Are all Rottweilers dangerous? Big fat no.
Can any breed be dangerous? Yep.
I think that’s all you need to know.
Temperament is greatly impacted by your dog’s genetics and a lot of effort goes into a proper breeding program to steer towards a good-natured dog so do your research.
However, biting cases inside the family are among the most common ones and it’s nearly always due to a lack of training, poor communication with the dog and/or simply unacceptable behavior on a child’s side, for example.
Are Rottweilers Good With Babies?
Babies can kick and scream, make alien sounds and smell kinda different and they divert attention from a Rottweiler’s beloved owner.
Rottweilers can definitely be good with babies but without prior exposure and proper introduction, a Rottweiler could definitely refuse to accept the new family addition, especially if jealousy or behavioral issues have been present before bringing home the baby.
But a well-socialised, good-natured and calm Rottweiler can easily end up loving your baby to bits, don’t count on it though as it’s different from individual to individual and from breed to breed.
My Rottweiler seems to cope with any situation you throw at her.
It’s a short period of curiosity and adaption and once the dust settles, she kind of just rolls with it.
That being said, you never want to overwhelm or overstimulate your dog and seeing how he takes to other children, toddlers, or babies can be a great way of taking the temperature and seeing how your dog interacts with them.
Please don’t get a big dog like a Rottweiler (or any dog at all) if you’re planning to bring home a baby and are not ready to work on training your dog to accept it and instead would even consider giving up your dog.
Issues can always arise and need to be dealt with, the Rottweiler breed is not here to satisfy humanity’s needs and should be just as valued a family member as any other.
Rottweiler Temperament: Good-natured, Fearless, Alert?
If you check out the breed standard or various other articles chronicling this breed’s history as well as temperament you’ll find nearly a dozen descriptors.
Obedient, calm, steady, good-natured, fearless, confident, courageous, devoted, loyal, loving, fierce, alert.
But what really is the essence of this breed?
In my humble opinion, the best adjectives to describe the Rottweiler’s temperament are confident, loyal, loving.
While the Rottie can be really calm and obedient, mine is pretty exuberant and was easily overexcited as a puppy so naturally that’s not an option for me.
Obedient?

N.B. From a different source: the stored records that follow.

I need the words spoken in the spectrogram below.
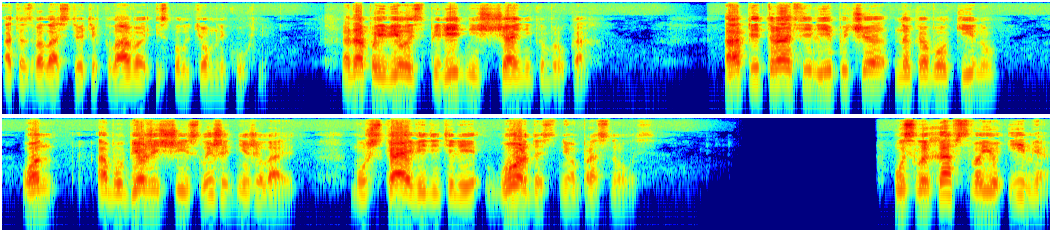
отозвалась тетя Клава из полутемной кухни. Она появилась в передней с чайником в руках. «А Петра Филиппыча на кого кину? Он об убежище и слышать не желает. Мужская, видите ли, гордость в нем проснулась. Услыхав свое имя,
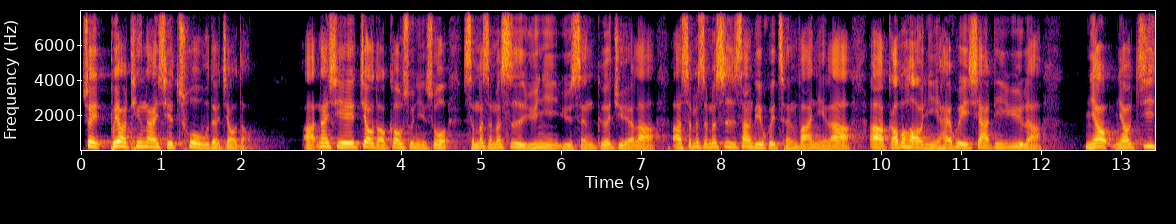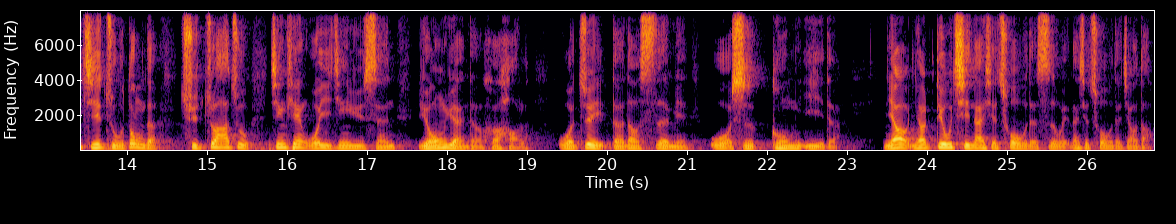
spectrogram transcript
所以不要听那些错误的教导，啊，那些教导告诉你说什么什么事与你与神隔绝了，啊，什么什么事上帝会惩罚你了，啊，搞不好你还会下地狱了。你要你要积极主动的去抓住，今天我已经与神永远的和好了，我罪得到赦免，我是公义的。你要你要丢弃那些错误的思维，那些错误的教导。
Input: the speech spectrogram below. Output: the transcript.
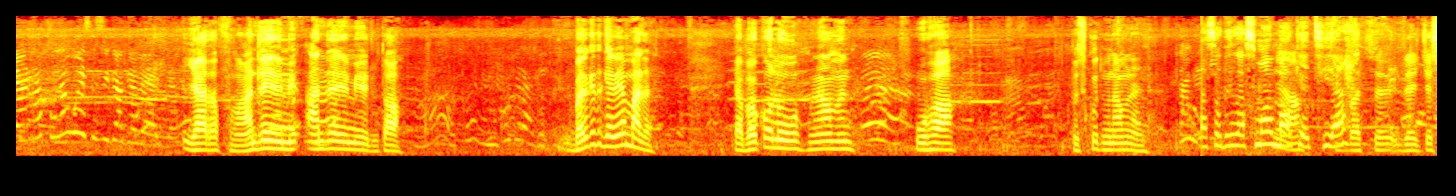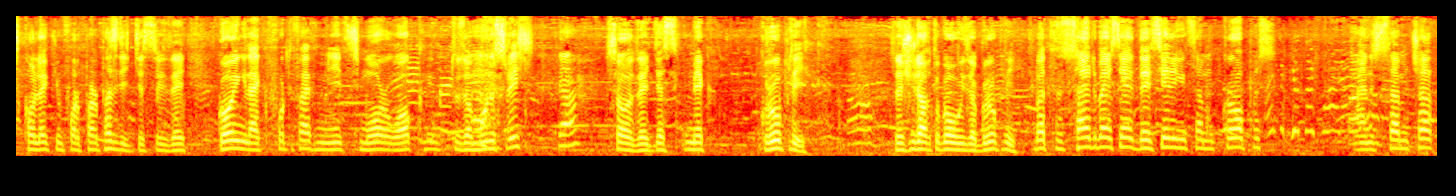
ያረፉ ነው ወይስ እዚህ ጋር ገበያ አለ? እያረፉ ነው። አንድ ላይ ነው የሚ- አንድ ላይ ነው የሚሄዱት። አዎ በእርግጥ ገበያም አለ። ያ በቆሎ ምናምን፣ ውሃ፣ ብስኩት ምናምን አለ። So there's a small market here. But uh, they're just collecting for purpose. They just they going like 45 minutes more walk to the monasteries. Yeah. So they just make grouply. They should have to go with a grouply. But side by side, they're selling some crops and some char-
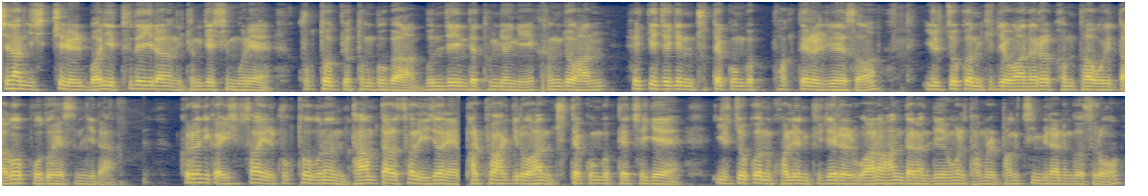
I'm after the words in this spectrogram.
지난 27일 머니투데이라는 경제신문에 국토교통부가 문재인 대통령이 강조한 획기적인 주택공급 확대를 위해서 일조권 규제 완화를 검토하고 있다고 보도했습니다. 그러니까 24일 국토부는 다음 달 설 이전에 발표하기로 한 주택공급 대책에 일조권 관련 규제를 완화한다는 내용을 담을 방침이라는 것으로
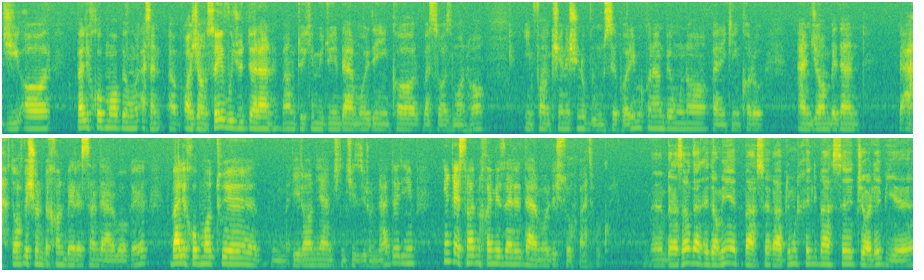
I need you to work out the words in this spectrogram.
GR. ولی خب ما به اون اصلا آژانس وجود دارن همونطور که می‌دونیم در مورد این کار و سازمان ها این function شون رو برون سپاری می‌کنن به اونا برای اینکه این کار رو انجام بدن به اهدافشون بخوان برسن در واقع. ولی خب ما توی ایران یه همچین چیزی رو نداریم. این قسمت می‌خوایم یه ذره در موردش صحبت بکنیم. به نظر در ادامه بحث قبلیمون خیلی بحث جالبیه.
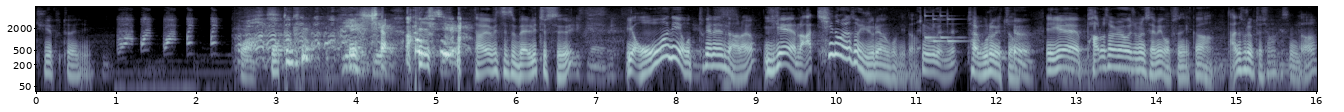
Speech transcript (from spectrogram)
뒤에 붙어야지. 예, 진짜. Diabetes mellitus. 이 어원이 어떻게 되는지 알아요? 이게 라틴어에서 유래한 겁니다. 모르겠네. 잘 모르겠죠? 네. 이게 바로 설명해주면 재미가 없으니까 딴소리부터 시작하겠습니다.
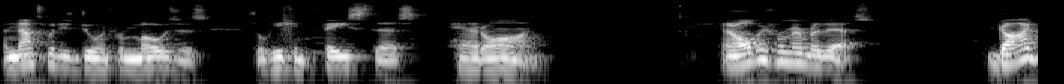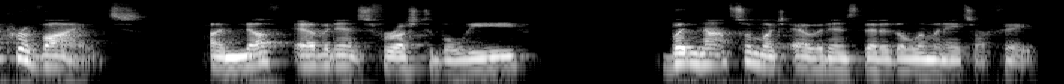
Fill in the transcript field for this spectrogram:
And that's what he's doing for Moses so he can face this head on. And always remember this. God provides enough evidence for us to believe, but not so much evidence that it eliminates our faith.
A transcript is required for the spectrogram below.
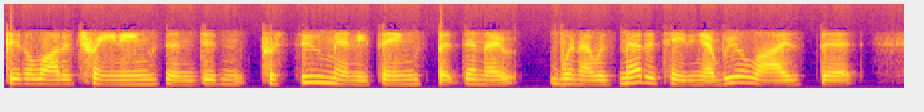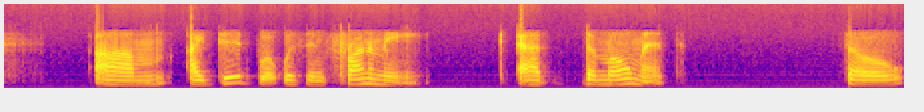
did a lot of trainings and didn't pursue many things. But then I, when I was meditating, I realized that um, I did what was in front of me at the moment. So,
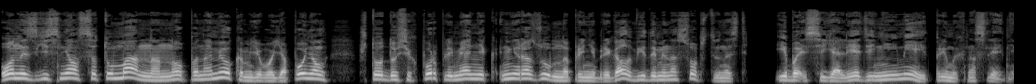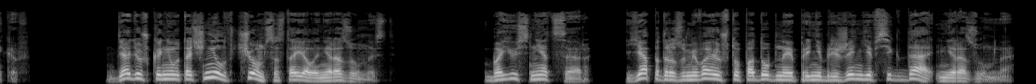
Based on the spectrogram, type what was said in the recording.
Он изъяснялся туманно, но по намекам его я понял, что до сих пор племянник неразумно пренебрегал видами на собственность, ибо сия леди не имеет прямых наследников. Дядюшка не уточнил, в чем состояла неразумность. «Боюсь, нет, сэр. Я подразумеваю, что подобное пренебрежение всегда неразумно.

Sure. Nearly every dog can be if trained right.
I have found the Rottweiler to be agreeable in training, especially when introducing or desensitizing them to something or someone like children.

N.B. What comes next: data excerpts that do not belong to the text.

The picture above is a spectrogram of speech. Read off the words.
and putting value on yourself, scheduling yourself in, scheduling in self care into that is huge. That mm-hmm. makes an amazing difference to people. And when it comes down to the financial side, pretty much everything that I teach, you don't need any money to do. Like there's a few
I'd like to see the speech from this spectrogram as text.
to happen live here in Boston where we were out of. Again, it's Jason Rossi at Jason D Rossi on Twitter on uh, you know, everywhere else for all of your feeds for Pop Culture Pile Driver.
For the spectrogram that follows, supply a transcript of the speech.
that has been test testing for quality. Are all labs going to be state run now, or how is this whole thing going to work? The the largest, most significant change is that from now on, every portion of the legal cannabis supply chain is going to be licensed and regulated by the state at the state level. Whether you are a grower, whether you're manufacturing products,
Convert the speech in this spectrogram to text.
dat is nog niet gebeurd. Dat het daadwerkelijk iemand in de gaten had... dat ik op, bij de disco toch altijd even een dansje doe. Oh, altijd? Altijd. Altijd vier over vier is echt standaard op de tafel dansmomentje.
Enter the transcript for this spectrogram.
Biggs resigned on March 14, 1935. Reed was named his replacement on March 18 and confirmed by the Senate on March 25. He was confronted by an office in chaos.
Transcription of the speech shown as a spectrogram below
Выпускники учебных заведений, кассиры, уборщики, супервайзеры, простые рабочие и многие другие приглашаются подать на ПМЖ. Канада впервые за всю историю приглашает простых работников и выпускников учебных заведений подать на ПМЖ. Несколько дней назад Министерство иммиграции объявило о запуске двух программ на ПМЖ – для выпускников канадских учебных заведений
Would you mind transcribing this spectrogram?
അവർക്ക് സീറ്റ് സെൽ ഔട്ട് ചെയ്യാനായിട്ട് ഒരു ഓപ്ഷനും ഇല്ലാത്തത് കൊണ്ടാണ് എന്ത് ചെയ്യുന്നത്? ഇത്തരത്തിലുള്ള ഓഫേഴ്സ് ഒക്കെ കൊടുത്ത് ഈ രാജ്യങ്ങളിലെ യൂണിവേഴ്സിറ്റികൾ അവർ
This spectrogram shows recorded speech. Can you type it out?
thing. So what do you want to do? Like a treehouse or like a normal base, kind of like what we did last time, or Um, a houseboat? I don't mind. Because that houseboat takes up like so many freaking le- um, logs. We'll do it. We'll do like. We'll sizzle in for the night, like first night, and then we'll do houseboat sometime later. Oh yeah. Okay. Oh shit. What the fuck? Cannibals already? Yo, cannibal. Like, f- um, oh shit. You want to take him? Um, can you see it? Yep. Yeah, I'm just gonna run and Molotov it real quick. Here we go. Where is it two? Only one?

But these dogs are not particularly obedient compared to breeds like the Malinois.
They surely are alert and every Rottie has that wariness to some degree but due to socialization, my female is awesome with strangers once let inside the house or even outside, as long as they’re not behaving overly suspiciously.
This big lovebug can be extremely loving and they would follow you everywhere and devote themselves to every little task that’s of importance to you (and perhaps gets them a little reward too).

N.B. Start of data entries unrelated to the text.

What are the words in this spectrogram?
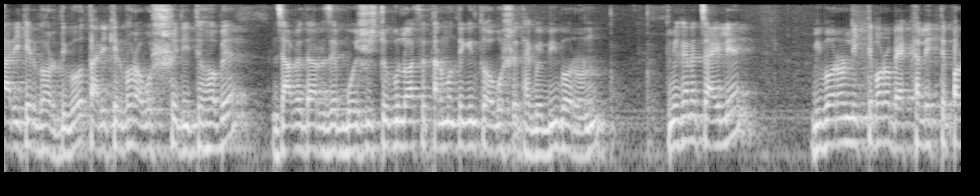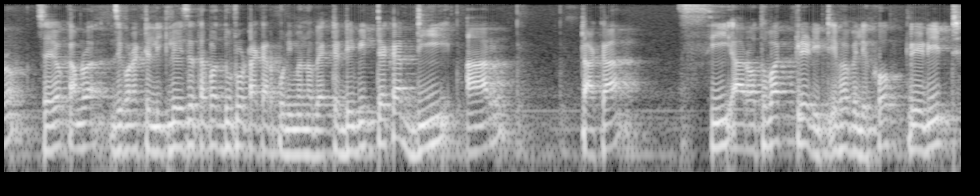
তারিখের ঘর দিব। তারিখের ঘর অবশ্যই দিতে হবে। জাবেদার যে বৈশিষ্ট্যগুলো আছে তার মধ্যে কিন্তু অবশ্যই থাকবে বিবরণ। তুমি এখানে চাইলে বিবরণ লিখতে পারো, ব্যাখ্যা লিখতে পারো। যাই হোক, আমরা যে কোনো একটা লিখলে হয়েছে, তারপর দুটো টাকার পরিমাণ হবে। একটা ডেবিট টাকা ডি আর টাকা সি আর অথবা ক্রেডিট এভাবে লেখো ক্রেডিট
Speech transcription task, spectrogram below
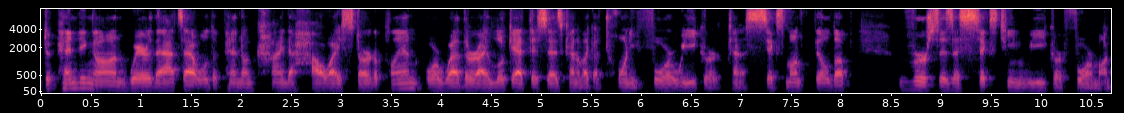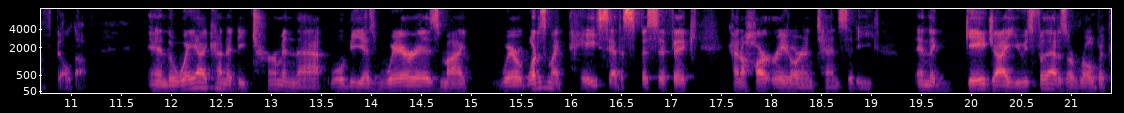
depending on where that's at will depend on kind of how I start a plan or whether I look at this as kind of like a 24 week or kind of six month buildup versus a 16 week or four month buildup. And the way I kind of determine that will be as where is my where what is my pace at a specific kind of heart rate or intensity and the gauge I use for that is aerobic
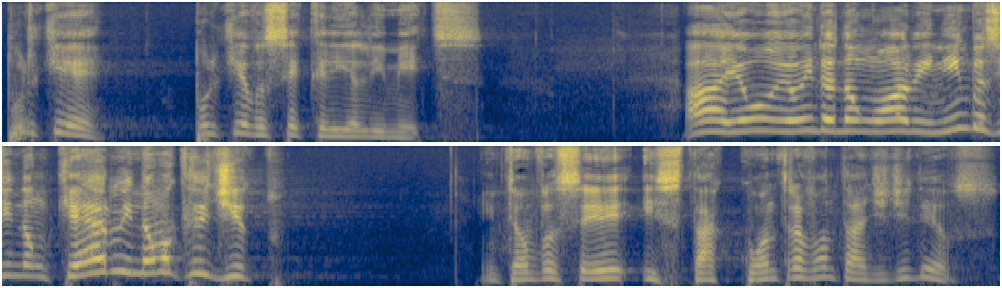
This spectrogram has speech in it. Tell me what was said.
Por quê? Porque você cria limites. Ah, eu, eu ainda não oro em línguas e não quero e não acredito. Então você está contra a vontade de Deus.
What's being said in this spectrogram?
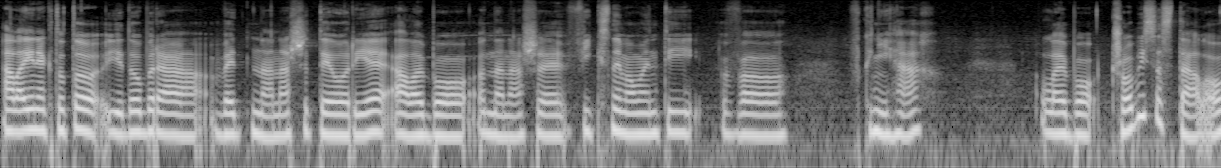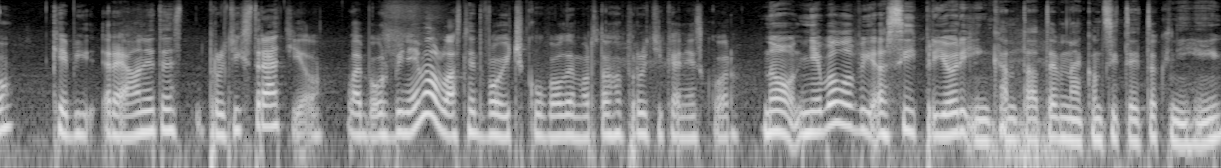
Ale inak toto je dobrá vec na naše teórie, alebo na naše fixné momenty v, v knihách. Lebo čo by sa stalo, keby reálne ten prútik strátil? Lebo už by nemal vlastne dvojičku Voldemort toho prútika neskôr. No, nebolo by asi priori inkantátem na konci tejto knihy.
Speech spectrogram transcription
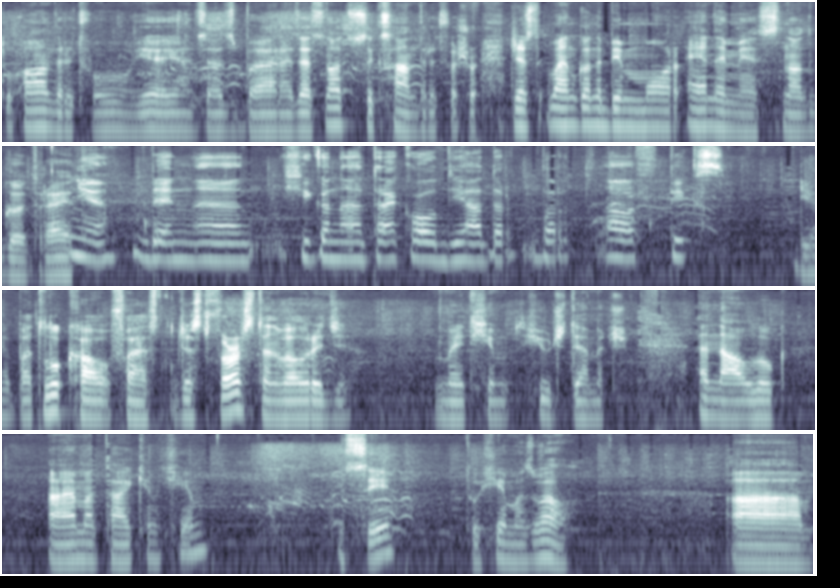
200, oh yeah, yeah, that's better. That's not 600 for sure. Just when gonna be more enemies, not good, right? Yeah. Then uh, he gonna attack all the other bird of pigs. Yeah, but look how fast. Just first and we already made him huge damage. And now look, I'm attacking him. You see? To him as well. Um,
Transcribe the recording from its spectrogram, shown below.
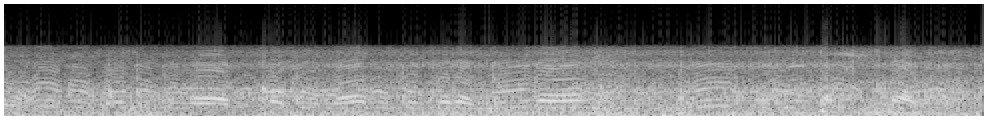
Às vezes, ponto de neve, confirmado, temperatura 35 graus.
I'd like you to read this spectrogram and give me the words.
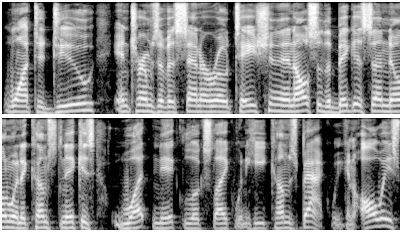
want to do in terms of a center rotation, and also the biggest unknown when it comes to Nick is what Nick looks like when he comes back. We can always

They’re crazy confident with being introduced to new animals, places, situations and are pretty acceptant with change, as long as their owner is a constant in their life.
However, all that is only achieved with the right training.
Train your Rottweiler properly and he’ll be an awesome family dog and you can go crazy on adventures with the kids without having to worry about the dog.
You need to take care of the dog, ensure his safety, of course.
But you don’t need to be a constant nanny to the dog and instead relax without having to fear external circumstances that make your dog freeze, run, bark excessively, or whatnot.
However, every individual is different and no three adjectives can describe all specimens across a single breed.
Research dog behavior, training, breeding vs. rescues, the perfect diet and so much more and you’ll find out whether or not the Rottweiler fits your lifestyle.